Life Health

Heart disease is the number one health threat to women

Donna J. MacArthur, Federated Women's Institutes of Canada

The hard facts are: There's a potential killer preying on unsuspecting women and the Federated Women's Institutes of Canada (FWIC) is on a campaign to expose the culprit. The predator is Heart Disease - the number one health threat to women in Canada today. Statistics Canada reports that more women die of cardiovascular disease than any other condition. The risk is made even greater by the fact that most women fail to see the connection between the identified risk factors of Heart Disease and their own personal risks of developing the often deadly illness.

Symptoms of a heart attack include: chest pain or discomfort; pain in the arm, neck, jaw, shoulder or back; nausea, indigestion or vomiting; sweating or cool, clammy skin; breathing difficulty, and anxiety. Some of these symptoms may be experienced up to a month before a heart attack actually occurs.
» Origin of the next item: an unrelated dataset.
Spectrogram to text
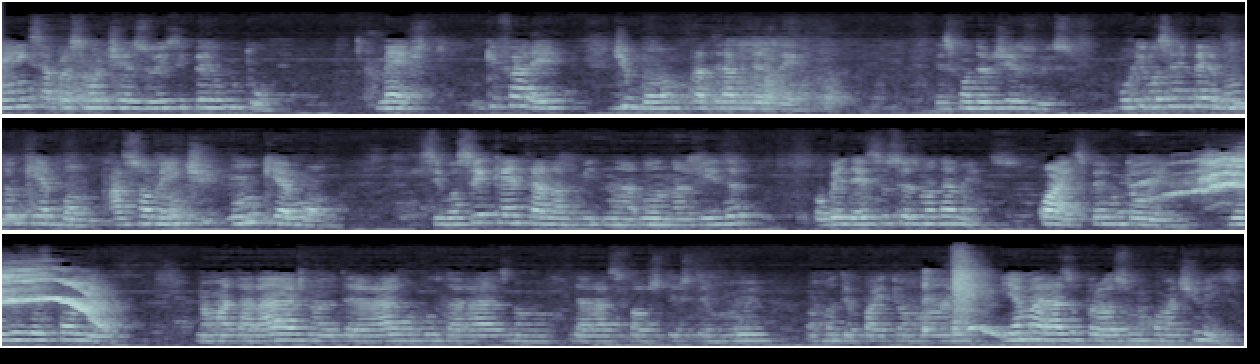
Alguém se aproximou de Jesus e perguntou: Mestre, o que farei de bom para ter a vida eterna? Respondeu Jesus: Por que você me pergunta o que é bom? Há somente um que é bom. Se você quer entrar na, na- na vida, obedeça os seus mandamentos. Quais? perguntou ele. Jesus respondeu: Não matarás, não adulterarás, não furtarás, não darás falso testemunho, honra teu pai e tua mãe, e amarás o próximo como a ti mesmo.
Arlene Brown, of Charlottetown, PEI, vividly recalls being in a state of denial when she had symptoms that led to a heart attack when she was 61.

"Over a period of time I'd experienced a shortness of breath, some persistent pains down my arm and a strange feeling in my wrist. I have asthma, so I attributed my breathing problem to that, and the pains weren't severe so I ignored them and they went away."

Brown was aware that there was a history of heart disease in her family, but she was busy working full-time and involved in her community, and in her own words, "just didn't expect anything to happen right away." But it did happen.

"One morning I had all the symptoms I'd had previously, as well as indigestion and heartburn. My husband took me to the hospital and after a series of tests I was told that I had several blockages in my arteries and my blood pressure was very high."

Brown had to be transported off-Island to a Halifax, NS, hospital where five stints were inserted into those damaged arteries, and now, eight years later, she is doing well. Although she has had to learn to pace herself, physically, and watch what she eats, she considers herself lucky.

"My advice is to be aware of the symptoms, and not to ignore them," she cautions.

FWIC's Triennium Project, "Hard Facts about Women's Heart Health" is a major, three-year long effort (2009-2012), to heighten the awareness of heart disease and strokes among its 13,000-plus membership across Canada, as well as to the general public.

Shirley Fraize, of Newfoundland, is project chairman with FWIC, and the initiator of the Triennium Heart Health Project.

"FWIC adopted the Project so Women's Institute (WI) members across Canada would promote the information in their respective home provinces, and encourage members and local people alike to recognize the risks of heart disease and adapt healthier lifestyles," Fraize says.

Each provincial WI organization is advancing the Project through a series of workshops and other activities in their area. Some provinces are offering "The Heart Truth," a PowerPoint presentation developed and shared by the Canadian Heart & Stroke Foundation.

The Women's Institutes have been providing a voice for all WI members across Canada for well over a century. Since the organization was founded by Adelaide Hoodless Hunter, of Ontario, its objectives have remained constant: to initiate national programs; to provide a medium of communication among all WI branches; to provide leadership in the promotion of agriculture and community living; and to develop responsible citizens through the study/awareness of issues of national/international relevance. The FWIC is currently comprised of 1000 branches across Canada.

The focus of WI has been to honor the past and move forward with the times. The current Triennium's theme, "Coast to Coast: WI - Alive and Well," is consistent with that focus.

"In conjunction with our Heart Health Project, FWIC has issued a challenge for all its members to, 'Walk across Canada with Us,'" Fraize says. Pedometers are available for purchase at each provincial office. Participants were asked to wear their pedometers and record the number of steps taken each day from January 1, 2011 through to Dec. 31, 2011.

"The intention of this challenge is to promote a healthy lifestyle within all WI membership branches and to accumulate enough steps to reach the destination of the FWIC National Convention, in Sidney, BC, in June, 2012."

Fraize says that getting fit is only one of the benefits of choosing a healthy lifestyle and regular physical activity.

"You will also lessen your chance of heart disease because reduced cholesterol reduces your heart's workload. Stress will be reduced, blood pressure lowered, bone loss prevented, and your general quality of life will be improved. This is good health sense I want to share with women everywhere."

An organization as enduring and inclusive as FWIC, which reaches out to so many rural women across the country, has built a legacy of comradery amongst its members.

"Every WI member is genuinely interested in the welfare and well-being of her family, community and the world at large," Fraize says. "When we gather for our national conference, in BC, next June, it will be interesting to find out how many collective steps have been accumulated through our Walk Across Canada effort. But it will be even more exciting to consider the number of women who will escape the grips of Heart Disease because of FWIC's Heart Health Project, simply because they now know the risks and how to protect themselves against it."